Egypt Awakening, Granite Sculpture ca. 1928
When I was a very young man I visited the Egyptian Museum in Cairo. It is easy to find, part of the grand location that is the Midan Tahrir, the most modern of Cairo’s public squares and certainly the most central to Egypt’s modern personality. I mean, you got your Hilton, you got your American University, and the museum is right there to store Tutankhamen’s treasures for us until the folks in New York City need to see them again. Very handy, it all is.
The museum in those days was a lot more impressive from the outside than it was inside. This was not because the treasures inside weren’t amazing, but simply because they were mostly left to look out for themselves. No set designer had got in the middle of things to jazz it up and lend it pop; ordinary long glass cases and simple typed signs were used to display small objects. I recall lots of windows and sunlight but little artificial lighting. It felt a lot like being in a large municipal building in America’s Deep South with clackety floors and many rooms, the air warm and thick with the scent of strong wood. When you looked at King Tut’s stuff and saw all the gold you just thought, huh, well that’s a lot of gold, sure enough. Gold is actually kind of boring when you get around a lot of it.
You may not have heard this about gold, but turns out it is just metal.
I got the oddest feeling from the guards at the museum that they were kind of embarrassed by the whole thing. Most of the great tombs were robbed long before archaeologists got to them, and I think that while Egyptians are certainly proud of their treasures, they are also a little disappointed that they let such a big one get away. It’s like they are ashamed of having such inefficient grave robbers. It’s a very American sort of feeling. We have such a fondness for rascals ourselves we’ve made near cults for the Jesse James types, for the Bonnie and Clydes. We made a hero out of the Godfather, for crying out loud. There is just something in our character that loves a duplicitous, murdering bastard.

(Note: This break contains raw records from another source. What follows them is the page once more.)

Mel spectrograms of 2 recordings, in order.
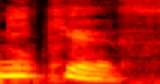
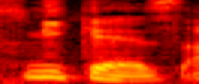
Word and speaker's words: Nicaise: La editura Univers Enciclopedic Gold, opere Leibniz, corespondență cu Fouché, Nicazé, Bossuet, cum se pronunță corect? – Nicaise. – Nicaise, așa, Nicaise, Fouché, Bossuet, Nicaise, Bossuet, Sophie și Sophie Charlotte, da? – Da.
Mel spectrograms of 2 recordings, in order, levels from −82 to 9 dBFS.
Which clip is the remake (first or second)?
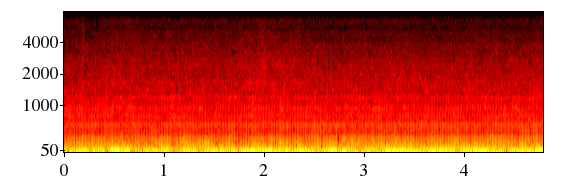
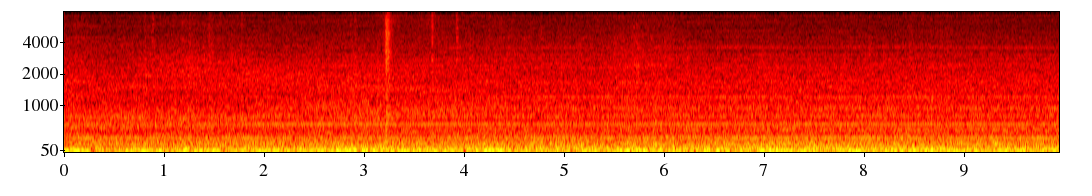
first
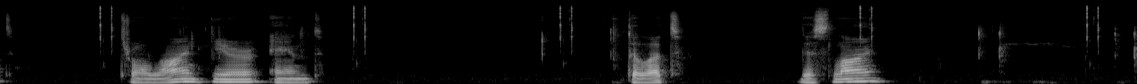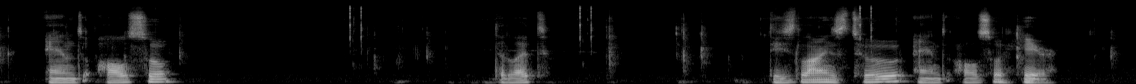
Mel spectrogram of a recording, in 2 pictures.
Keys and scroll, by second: 6.1 Delete, 9.8 Delete, 18.1 Delete, 21.3 Delete.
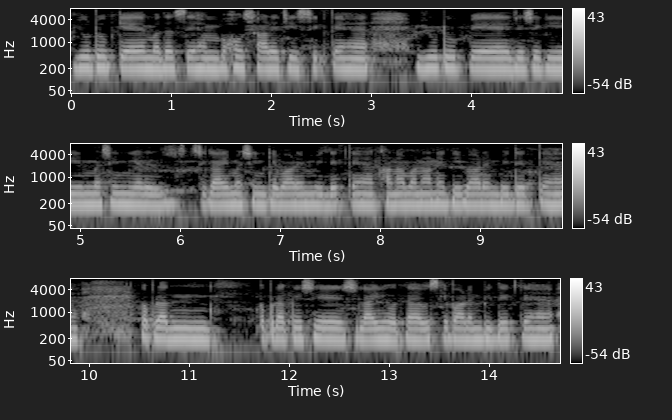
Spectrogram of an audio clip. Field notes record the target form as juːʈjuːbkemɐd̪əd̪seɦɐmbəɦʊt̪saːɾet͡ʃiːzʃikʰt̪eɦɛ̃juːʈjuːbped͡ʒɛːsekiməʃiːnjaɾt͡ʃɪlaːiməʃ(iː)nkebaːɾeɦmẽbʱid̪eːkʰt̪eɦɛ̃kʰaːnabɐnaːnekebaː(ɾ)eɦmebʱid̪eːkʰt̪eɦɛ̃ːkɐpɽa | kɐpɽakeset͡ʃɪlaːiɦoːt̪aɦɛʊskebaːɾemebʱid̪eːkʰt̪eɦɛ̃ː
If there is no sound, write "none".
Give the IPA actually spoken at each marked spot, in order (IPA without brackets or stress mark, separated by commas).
iː, ɾ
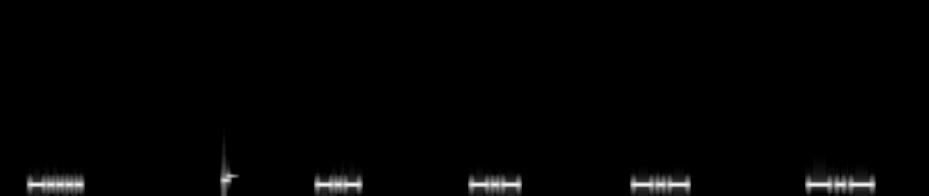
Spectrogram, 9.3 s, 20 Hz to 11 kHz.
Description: Morse code, heard as a keyed tone, about 23 wpm, spaced as for 7 wpm, 700 Hz. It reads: 6 KKKK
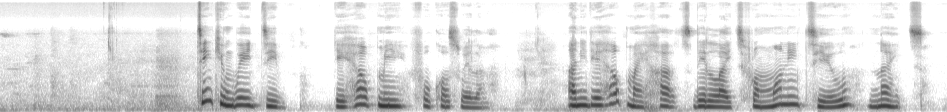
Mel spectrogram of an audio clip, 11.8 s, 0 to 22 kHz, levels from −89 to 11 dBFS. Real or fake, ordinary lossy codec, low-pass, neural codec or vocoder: fake; none; 19.8 kHz; vocoder, 44.1 kHz, 128 mel bands every 256 samples, BigVGAN v2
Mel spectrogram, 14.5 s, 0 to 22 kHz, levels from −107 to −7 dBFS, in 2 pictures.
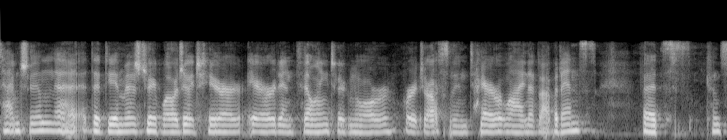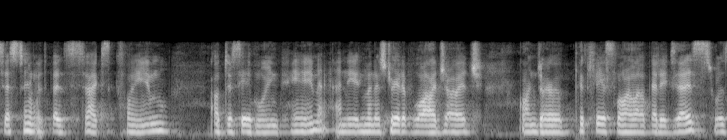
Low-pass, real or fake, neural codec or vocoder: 7.2 kHz; fake; codec, 24 kHz, 1.5 kbps, HILCodec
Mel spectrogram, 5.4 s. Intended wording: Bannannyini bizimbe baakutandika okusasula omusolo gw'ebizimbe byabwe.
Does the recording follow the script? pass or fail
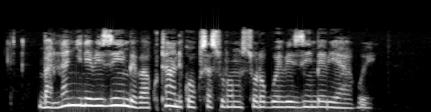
pass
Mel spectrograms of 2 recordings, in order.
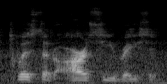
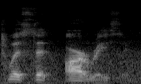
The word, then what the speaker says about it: Twisted R Racing: Okay, my mistake, it's not Twisted RC Racing, it's Twisted R Racing.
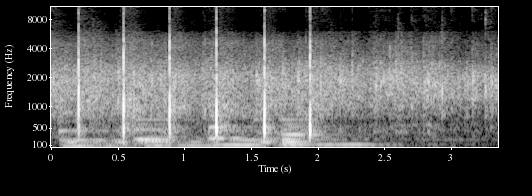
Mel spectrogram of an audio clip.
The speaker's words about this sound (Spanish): Los viejos aplaudan en este momento. Yo aplaudo también.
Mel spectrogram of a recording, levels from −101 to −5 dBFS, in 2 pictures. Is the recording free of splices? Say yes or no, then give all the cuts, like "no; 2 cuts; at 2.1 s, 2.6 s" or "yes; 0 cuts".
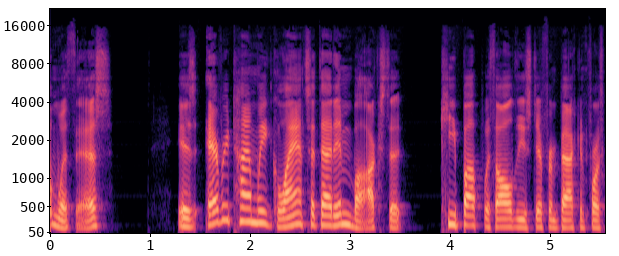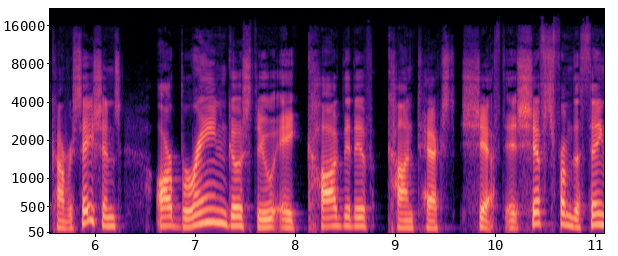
yes; 0 cuts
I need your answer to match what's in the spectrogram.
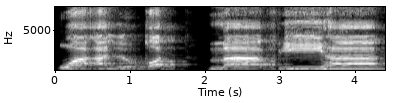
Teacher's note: یہاں میم کو الف مدہ کی وجہ سے اور فا کو یائے مدہ کی وجہ سے کھینچ کر ادا کریں گے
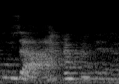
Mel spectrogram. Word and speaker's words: Uza: Yang satunya Uza, pakai Z. Uza.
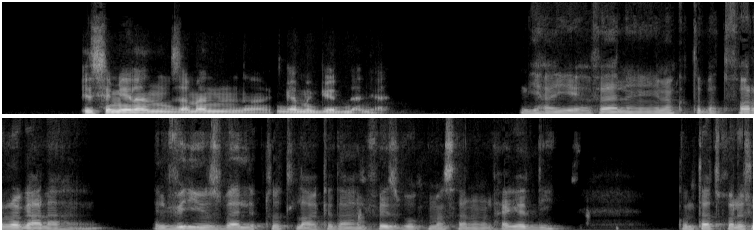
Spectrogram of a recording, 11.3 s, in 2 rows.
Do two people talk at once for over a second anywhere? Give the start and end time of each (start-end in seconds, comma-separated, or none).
none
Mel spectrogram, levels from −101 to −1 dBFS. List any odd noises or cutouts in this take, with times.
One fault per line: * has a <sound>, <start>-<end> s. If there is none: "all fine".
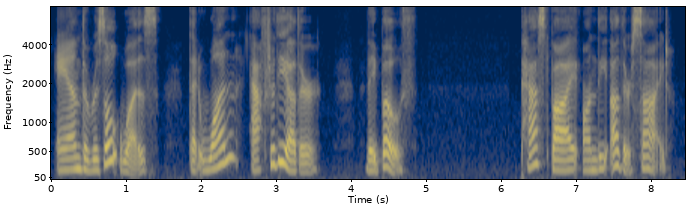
all fine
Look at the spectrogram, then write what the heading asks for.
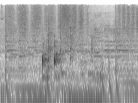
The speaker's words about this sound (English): I'm going to roll these black hole dice from North Foundry.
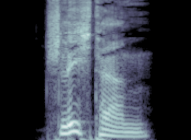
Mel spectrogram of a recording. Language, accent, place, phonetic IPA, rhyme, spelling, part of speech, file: German, Germany, Berlin, [ˈʃlɪçtɐn], -ɪçtɐn, Schlichtern, noun, De-Schlichtern.ogg
- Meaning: dative plural of Schlichter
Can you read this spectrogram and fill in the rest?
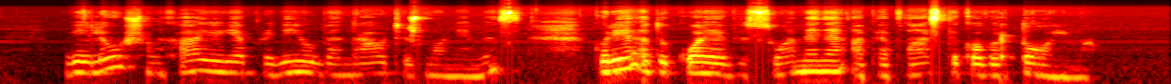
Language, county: Lithuanian, Utena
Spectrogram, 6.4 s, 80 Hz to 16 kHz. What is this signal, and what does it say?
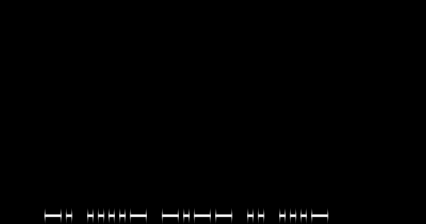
Morse code, heard as a keyed tone, about 15 wpm, 700 Hz. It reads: N4YIV
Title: USA Call Signs - 5 Characters - Repeated 2x - 15wpm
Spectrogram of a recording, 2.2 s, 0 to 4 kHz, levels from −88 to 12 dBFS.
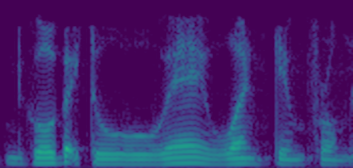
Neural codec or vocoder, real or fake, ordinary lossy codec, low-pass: none; real; MP3, 32 kbps; 3.6 kHz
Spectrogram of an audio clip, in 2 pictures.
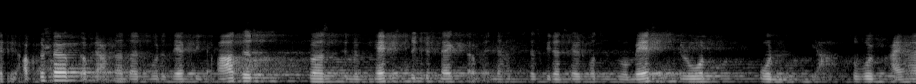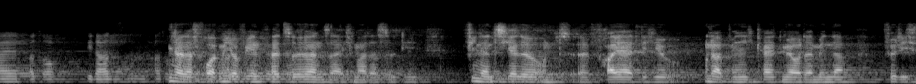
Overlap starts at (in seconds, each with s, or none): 10.8 s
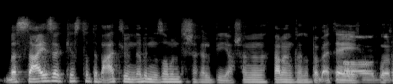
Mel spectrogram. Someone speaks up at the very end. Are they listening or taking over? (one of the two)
taking over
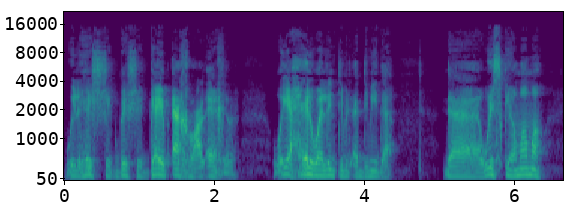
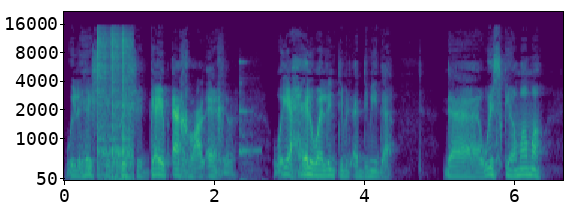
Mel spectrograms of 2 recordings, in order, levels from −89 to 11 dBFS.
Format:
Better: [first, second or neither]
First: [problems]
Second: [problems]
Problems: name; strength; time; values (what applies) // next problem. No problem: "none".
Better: first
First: none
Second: keyboard typing; loud; at 0.5 s; peak 2 dB above the speech // doorbell; faint; at 2.5 s; peak 15 dB below the speech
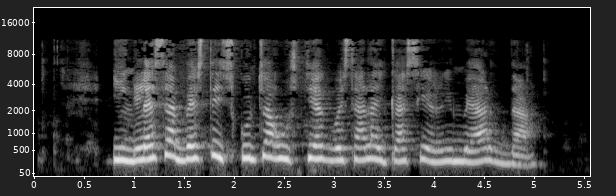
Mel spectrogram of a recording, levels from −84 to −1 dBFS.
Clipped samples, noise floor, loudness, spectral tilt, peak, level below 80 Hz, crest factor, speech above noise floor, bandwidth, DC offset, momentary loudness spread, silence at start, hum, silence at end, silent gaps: under 0.1%; -49 dBFS; -18 LUFS; -2.5 dB/octave; -2 dBFS; -66 dBFS; 18 dB; 31 dB; 11.5 kHz; under 0.1%; 9 LU; 0.8 s; none; 0.55 s; none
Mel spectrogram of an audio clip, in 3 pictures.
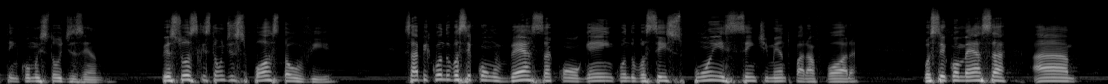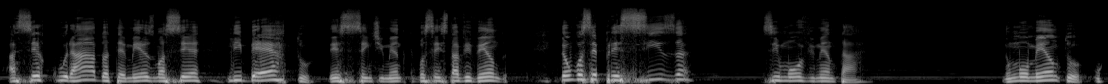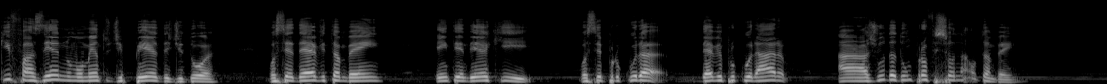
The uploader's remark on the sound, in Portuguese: Em nosso Culto de Noite de Glória. Na Igreja ABA Curitiba (Transmitido ao vivo).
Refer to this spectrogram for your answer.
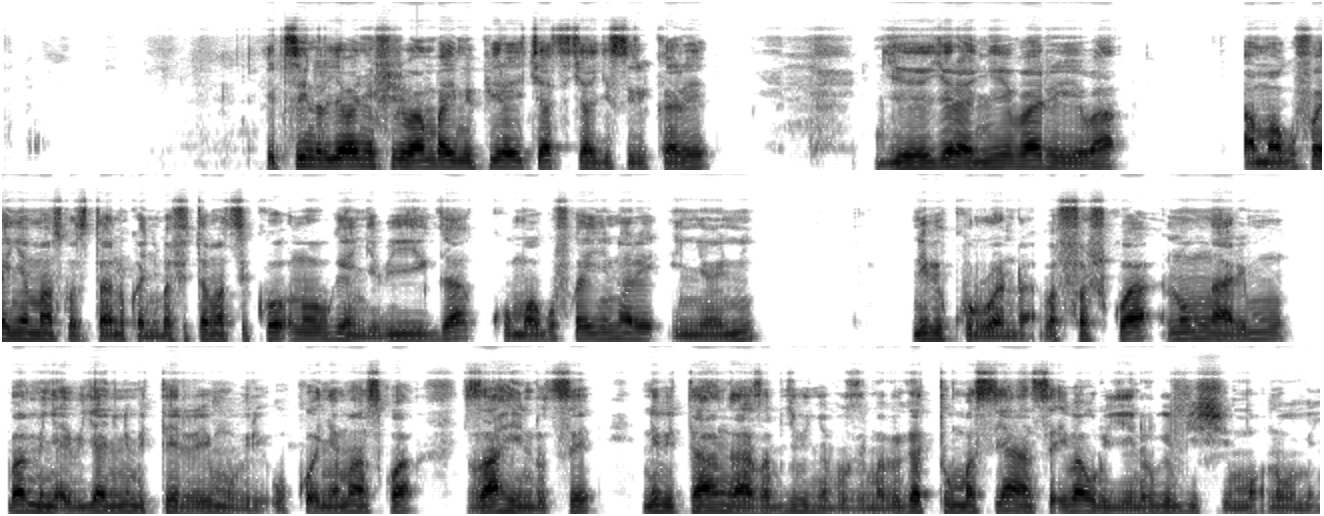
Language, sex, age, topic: Kinyarwanda, male, 25-35, education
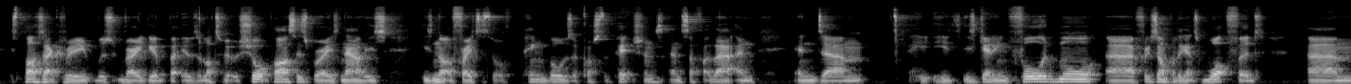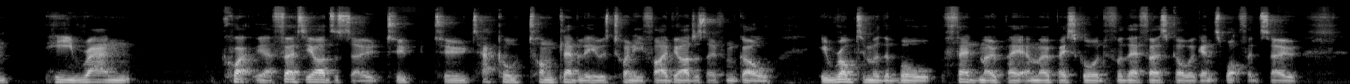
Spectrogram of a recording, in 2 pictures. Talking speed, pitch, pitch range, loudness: 200 wpm, 100 Hz, 90-110 Hz, -20 LUFS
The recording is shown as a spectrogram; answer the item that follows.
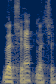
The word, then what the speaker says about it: Lecce: Is it Lecce? Is that how we pronounce it? Lecce.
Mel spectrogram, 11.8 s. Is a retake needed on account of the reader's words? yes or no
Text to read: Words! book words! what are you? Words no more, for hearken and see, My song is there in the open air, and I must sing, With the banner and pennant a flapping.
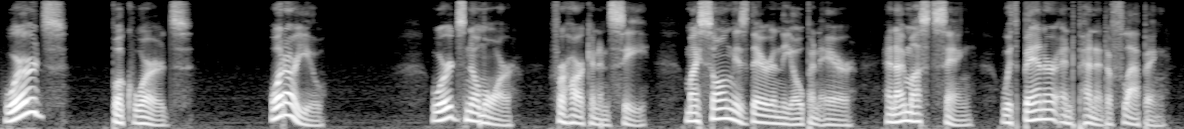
yes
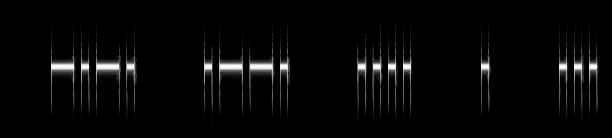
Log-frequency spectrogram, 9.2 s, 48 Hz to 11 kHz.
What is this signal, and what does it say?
Morse code, heard as a keyed tone, about 10 wpm, spaced as for 6 wpm, 800 Hz. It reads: CPHES
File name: LEZIONI / 6 PKX0 / 6 P ws 10wpm 3751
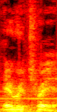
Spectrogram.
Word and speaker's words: Eritrea: your mother is from Eritrea Eritrea Eritrea is the correct pronunciation and uh it's a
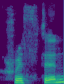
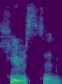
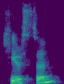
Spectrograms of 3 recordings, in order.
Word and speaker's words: Kirsten: IR s TI n so it's not Kristen though it's Kirsten que IR s TI n Kirsten website is kiss teens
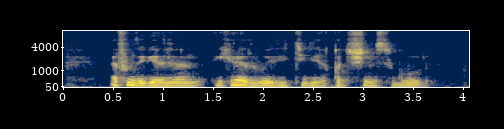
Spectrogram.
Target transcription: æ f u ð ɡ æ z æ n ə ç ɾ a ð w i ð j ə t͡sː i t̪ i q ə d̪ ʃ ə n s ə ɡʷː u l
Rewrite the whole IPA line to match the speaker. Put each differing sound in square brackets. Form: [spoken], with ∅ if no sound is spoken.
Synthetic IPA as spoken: æ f u ð ɡ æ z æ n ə ç ɾ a ð w i ð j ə t͡sː i [d̪] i q ə d̪ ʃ ə n s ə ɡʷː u l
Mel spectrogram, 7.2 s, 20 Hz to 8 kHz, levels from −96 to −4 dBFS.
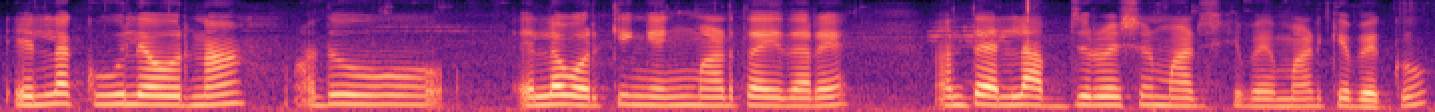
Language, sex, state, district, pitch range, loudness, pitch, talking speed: Kannada, female, Karnataka, Raichur, 215-240 Hz, -17 LUFS, 230 Hz, 100 wpm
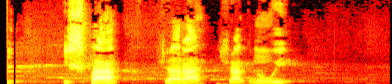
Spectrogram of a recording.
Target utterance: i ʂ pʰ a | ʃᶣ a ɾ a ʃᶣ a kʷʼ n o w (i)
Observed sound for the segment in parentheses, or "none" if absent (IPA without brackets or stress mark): i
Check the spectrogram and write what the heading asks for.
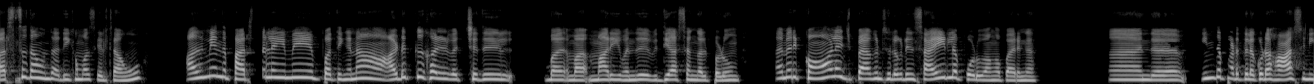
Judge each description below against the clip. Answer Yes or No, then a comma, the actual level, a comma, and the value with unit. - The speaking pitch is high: Yes, high, 240 Hz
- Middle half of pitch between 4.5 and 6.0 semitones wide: Yes, average, 5.2 semitones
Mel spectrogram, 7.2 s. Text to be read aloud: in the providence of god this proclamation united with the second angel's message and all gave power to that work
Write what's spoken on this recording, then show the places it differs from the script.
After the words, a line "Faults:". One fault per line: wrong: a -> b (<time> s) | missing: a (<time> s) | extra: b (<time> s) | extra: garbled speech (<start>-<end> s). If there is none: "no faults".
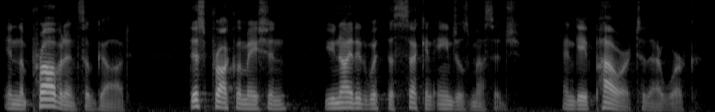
in the providence of god this proclamation united with the second angel's message and gave power to that work
Faults:
missing: all (5.8 s)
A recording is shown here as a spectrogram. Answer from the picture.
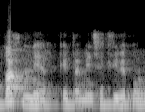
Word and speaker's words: Wagner: alemanes por ejemplo wagneriano de Wagner se escribe con w pero se se pronuncia con b y beares de Bear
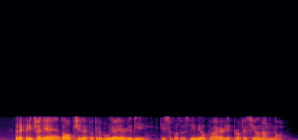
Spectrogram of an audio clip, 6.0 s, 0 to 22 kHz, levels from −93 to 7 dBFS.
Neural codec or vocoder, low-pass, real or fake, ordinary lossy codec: codec, 16 kHz, 1 kbps, FunCodec, trained on LibriTTS, 50 frames a second; 3.6 kHz; fake; none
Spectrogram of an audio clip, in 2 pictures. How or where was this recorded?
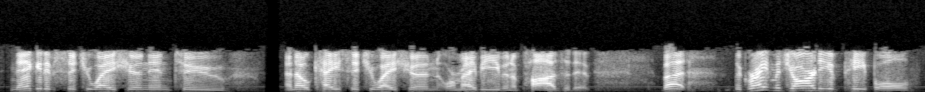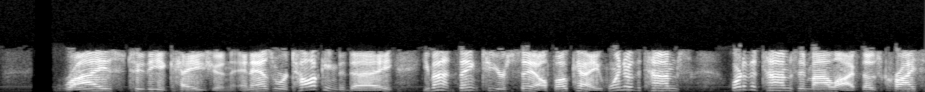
phone line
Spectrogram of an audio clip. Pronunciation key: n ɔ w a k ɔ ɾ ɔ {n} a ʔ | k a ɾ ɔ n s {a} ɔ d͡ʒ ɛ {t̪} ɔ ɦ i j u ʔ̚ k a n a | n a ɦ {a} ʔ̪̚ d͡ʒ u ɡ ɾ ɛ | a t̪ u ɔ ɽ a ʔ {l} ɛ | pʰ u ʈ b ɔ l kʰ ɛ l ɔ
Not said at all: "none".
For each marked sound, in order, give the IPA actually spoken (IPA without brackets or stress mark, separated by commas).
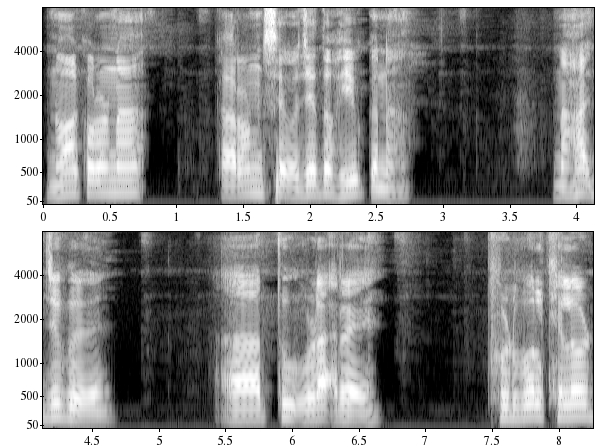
n, ɛ, d̪, a, ɾ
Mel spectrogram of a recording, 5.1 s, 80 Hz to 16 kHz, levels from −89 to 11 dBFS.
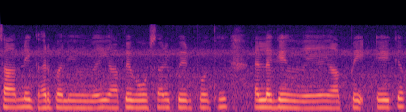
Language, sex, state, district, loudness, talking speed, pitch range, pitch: Hindi, female, Haryana, Charkhi Dadri, -18 LUFS, 200 wpm, 185-200 Hz, 195 Hz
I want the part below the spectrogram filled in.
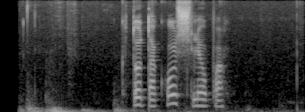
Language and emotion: Russian, neutral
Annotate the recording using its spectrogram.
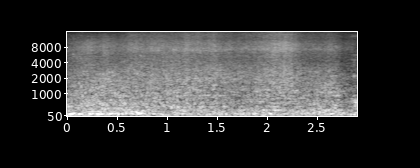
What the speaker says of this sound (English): When big waves or strong winds come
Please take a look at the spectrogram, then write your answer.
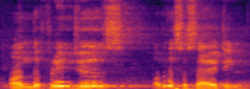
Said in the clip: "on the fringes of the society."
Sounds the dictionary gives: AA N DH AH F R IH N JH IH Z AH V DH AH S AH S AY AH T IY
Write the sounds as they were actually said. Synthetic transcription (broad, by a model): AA N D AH F R IH N JH IH Z AH V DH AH S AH S AY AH T IY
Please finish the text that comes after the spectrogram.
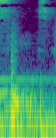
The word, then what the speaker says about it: cedis: You know, every time I look it up, there's a different pronunciation, but I believe it's cedis.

But that’s beside the point. With all the grandeur of Egypt’s past at my fingertips, none of it impressed me as much as this sculpture which I saw later. It stands at the gate of Cairo University in Giza and was sculpted by the great Egyptian artist Mahmud Mukhtar between 1919 and 1928, roughly. I have seen it called Egypt Awakening in most places, but in the picture at Wikipedia Commons it is called Egypt’s Renaissance. Mukhtar was a very forward thinking man for his time. His statue shows not merely an Egypt that embraces its incredible cultural heritage, but one which is ready to march forward into the modern world free with its head held high. His woman is liberating herself from the veil, announcing herself a partner in the world even as she rests an affectionate arm on a heritage that reaches to Cleopatra and beyond. His was a dangerous and heretical stance. There are places in the world today where just making such a sculpture might get you killed. He created this before women’s liberation, before the modernization of women’s roles in Egyptian life. But he was not a one issue artist. He wanted free determination for every Egyptian citizen, male or female, Muslim or Christian or Jew or Arab or Nubian. He wanted to remind his own people that once they were the keepers of a library so large and fine that the world’s philosophers considered it the fulfillment of a dream just to visit there and study. He wanted to remind his own brothers and sisters that Egyptians did not merely contribute to Western culture, they may well have invented it.
Two titles, and one is a promise. Renaissance means re-birth. To be born again is to start fresh, to start clean. All things are possible.
Today, right now, this minute in Midan Tahrir, or as CNN calls it, Tahrir Square, Mubarak’s thugs fire on the Egyptian people from the rooftops of the Hilton, and the American University, and the Egyptian Museum, and anywhere else they can find a perch. They hurl Molotov cocktails and light protestors on fire. They race through the streets on horseback throwing blows and firing guns. These are the so-called “pro-Mubarak” protestors who all seem very organized and armed in their nondescript clothing.
And yet as of this writing the people remain. They have not yet been driven down or away. And here in America we wait to see exactly what kind of wrong choice we will make about the Middle East this time. But I can guess because, hey, America does love a duplicitous, murdering bastard.
You may not have heard this about duplicitous, murdering bastards, but turns out they’re just human.
Two titles for this sculpture, and one is a promise. The other, Egypt Awakening? Well that’s a threat. If you want to try to negate that threat, you might try doing something to work for peace. I leave you with Mr. Yeats.
“…somewhere in sands of the desert
A shape with lion body and the head of a man,
A gaze blank and pitiless as the sun,
Is moving its slow thighs, while all about it
Reel shadows of the indignant desert birds.
The darkness drops again, but now I know
That twenty centuries of stony sleep
Were vexed to nightmare by a rocking cradle,
And what rough beast, its hour come round at last,
Slouches toward Bethlehem to be born.”